=== Task description ===
Search the material and gather each line with "correct" in it.

--- START ---

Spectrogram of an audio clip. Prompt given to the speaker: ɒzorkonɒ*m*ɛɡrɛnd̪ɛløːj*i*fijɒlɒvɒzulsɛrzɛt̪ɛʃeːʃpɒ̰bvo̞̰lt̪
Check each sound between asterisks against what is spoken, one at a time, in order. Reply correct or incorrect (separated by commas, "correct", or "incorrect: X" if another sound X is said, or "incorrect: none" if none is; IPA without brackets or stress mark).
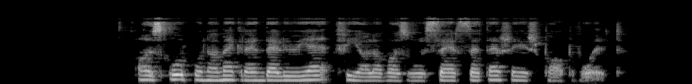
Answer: correct, incorrect: ɛ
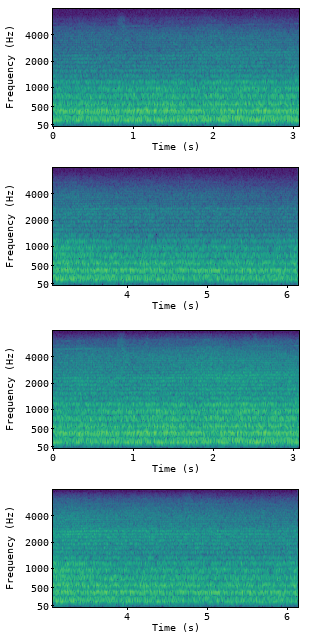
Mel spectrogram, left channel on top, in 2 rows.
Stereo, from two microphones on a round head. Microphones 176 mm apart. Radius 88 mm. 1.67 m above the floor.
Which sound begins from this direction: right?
An aircraft, at 0.0 s.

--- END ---

=== Problem solution ===
Check each sound between asterisks against what is spoken, one at a time, in order. Reply correct or incorrect (separated by commas, "correct", or "incorrect: X" if another sound X is said, or "incorrect: none" if none is; IPA without brackets or stress mark).
Answer: correct, incorrect: ɛ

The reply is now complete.